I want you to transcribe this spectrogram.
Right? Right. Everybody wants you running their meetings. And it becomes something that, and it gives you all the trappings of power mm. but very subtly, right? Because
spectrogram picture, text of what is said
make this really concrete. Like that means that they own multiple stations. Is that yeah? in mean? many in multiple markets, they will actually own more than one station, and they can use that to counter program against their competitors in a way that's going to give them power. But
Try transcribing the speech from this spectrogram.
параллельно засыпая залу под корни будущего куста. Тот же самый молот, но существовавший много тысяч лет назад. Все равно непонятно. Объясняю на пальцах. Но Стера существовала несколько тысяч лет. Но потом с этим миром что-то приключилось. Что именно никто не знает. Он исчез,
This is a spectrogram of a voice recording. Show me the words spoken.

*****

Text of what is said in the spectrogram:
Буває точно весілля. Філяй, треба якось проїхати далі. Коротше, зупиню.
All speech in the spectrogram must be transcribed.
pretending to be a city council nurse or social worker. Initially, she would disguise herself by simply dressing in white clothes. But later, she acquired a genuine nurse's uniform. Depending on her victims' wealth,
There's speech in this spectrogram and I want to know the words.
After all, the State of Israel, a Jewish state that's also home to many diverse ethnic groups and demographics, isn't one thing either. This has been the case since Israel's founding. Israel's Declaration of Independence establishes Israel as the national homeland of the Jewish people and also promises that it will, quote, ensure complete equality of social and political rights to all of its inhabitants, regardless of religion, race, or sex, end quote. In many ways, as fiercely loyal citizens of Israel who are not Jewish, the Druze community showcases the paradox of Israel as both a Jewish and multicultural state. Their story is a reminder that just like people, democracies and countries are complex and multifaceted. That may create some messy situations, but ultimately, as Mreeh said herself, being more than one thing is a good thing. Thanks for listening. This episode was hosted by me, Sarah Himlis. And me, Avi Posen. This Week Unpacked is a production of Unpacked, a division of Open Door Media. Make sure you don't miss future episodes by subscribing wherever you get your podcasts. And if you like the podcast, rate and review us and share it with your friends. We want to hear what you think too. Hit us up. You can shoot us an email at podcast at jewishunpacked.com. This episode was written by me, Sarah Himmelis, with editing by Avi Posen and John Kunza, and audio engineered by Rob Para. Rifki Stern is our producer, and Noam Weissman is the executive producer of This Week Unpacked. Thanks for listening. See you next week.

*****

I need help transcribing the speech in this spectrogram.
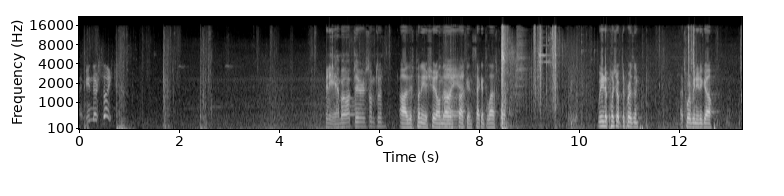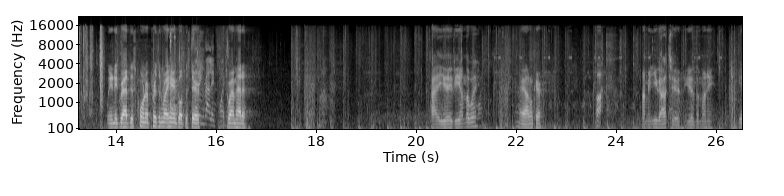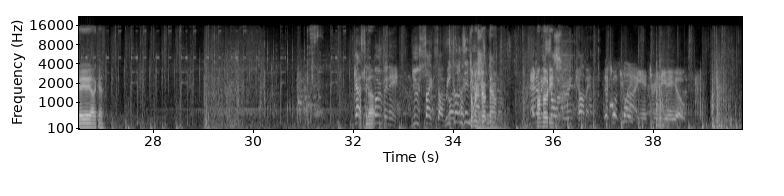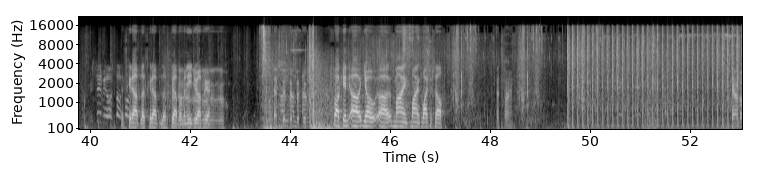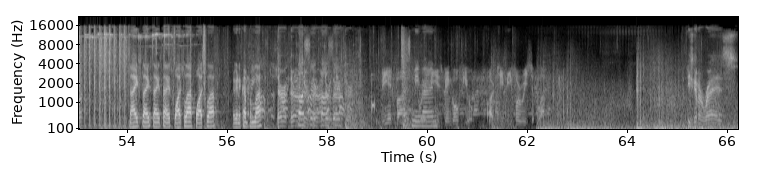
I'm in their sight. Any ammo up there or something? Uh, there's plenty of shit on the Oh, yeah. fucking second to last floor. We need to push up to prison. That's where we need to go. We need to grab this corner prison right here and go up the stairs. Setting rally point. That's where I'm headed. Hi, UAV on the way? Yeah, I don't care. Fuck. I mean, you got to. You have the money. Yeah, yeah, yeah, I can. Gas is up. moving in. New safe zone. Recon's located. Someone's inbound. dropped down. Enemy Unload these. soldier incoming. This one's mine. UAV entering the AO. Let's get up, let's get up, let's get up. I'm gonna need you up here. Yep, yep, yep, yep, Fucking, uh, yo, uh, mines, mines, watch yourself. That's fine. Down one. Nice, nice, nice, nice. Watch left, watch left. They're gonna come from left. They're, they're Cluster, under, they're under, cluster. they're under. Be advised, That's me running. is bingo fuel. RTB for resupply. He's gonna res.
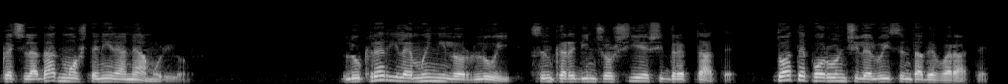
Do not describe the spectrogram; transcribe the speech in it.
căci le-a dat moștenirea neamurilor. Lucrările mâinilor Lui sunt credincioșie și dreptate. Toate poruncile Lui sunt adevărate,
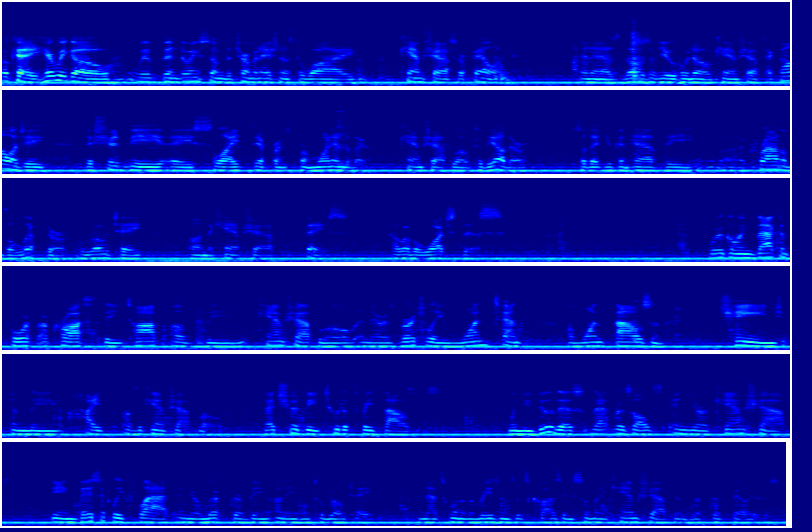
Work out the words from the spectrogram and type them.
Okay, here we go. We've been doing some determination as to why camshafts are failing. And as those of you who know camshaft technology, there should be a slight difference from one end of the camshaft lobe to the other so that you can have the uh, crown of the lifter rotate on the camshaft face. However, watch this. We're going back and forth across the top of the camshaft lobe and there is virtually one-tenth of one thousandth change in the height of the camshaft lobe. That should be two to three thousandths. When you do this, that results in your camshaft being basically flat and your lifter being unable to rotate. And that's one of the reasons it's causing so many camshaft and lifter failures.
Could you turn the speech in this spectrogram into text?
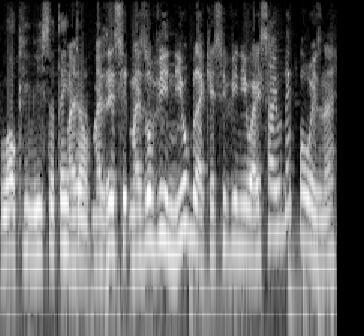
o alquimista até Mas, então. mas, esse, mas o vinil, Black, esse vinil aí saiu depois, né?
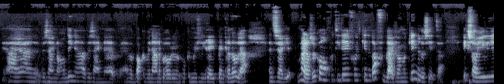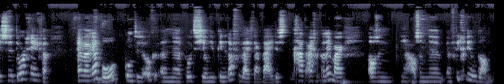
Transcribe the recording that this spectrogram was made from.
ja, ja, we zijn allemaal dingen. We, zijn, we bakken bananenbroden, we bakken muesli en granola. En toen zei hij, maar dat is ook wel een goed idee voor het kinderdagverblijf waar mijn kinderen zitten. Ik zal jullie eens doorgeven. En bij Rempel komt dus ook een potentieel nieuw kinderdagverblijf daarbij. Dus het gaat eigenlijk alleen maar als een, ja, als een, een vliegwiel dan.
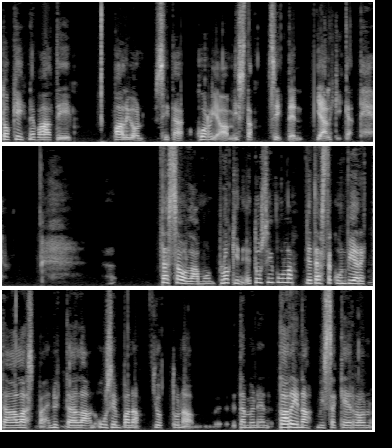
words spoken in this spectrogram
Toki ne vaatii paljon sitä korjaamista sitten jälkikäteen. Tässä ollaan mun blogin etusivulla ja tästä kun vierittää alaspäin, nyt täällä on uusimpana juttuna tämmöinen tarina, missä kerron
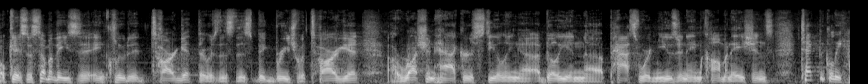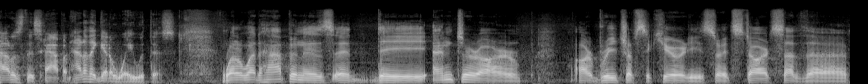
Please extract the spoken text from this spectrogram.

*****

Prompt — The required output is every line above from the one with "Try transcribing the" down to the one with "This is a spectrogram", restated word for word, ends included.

Final answer —
Try transcribing the speech from this spectrogram.
параллельно засыпая залу под корни будущего куста. Тот же самый молот, но существовавший много тысяч лет назад. Все равно непонятно. Объясняю на пальцах. Но Стера существовала несколько тысяч лет. Но потом с этим миром что-то приключилось. Что именно никто не знает. Он исчез,
This is a spectrogram of a voice recording. Show me the words spoken.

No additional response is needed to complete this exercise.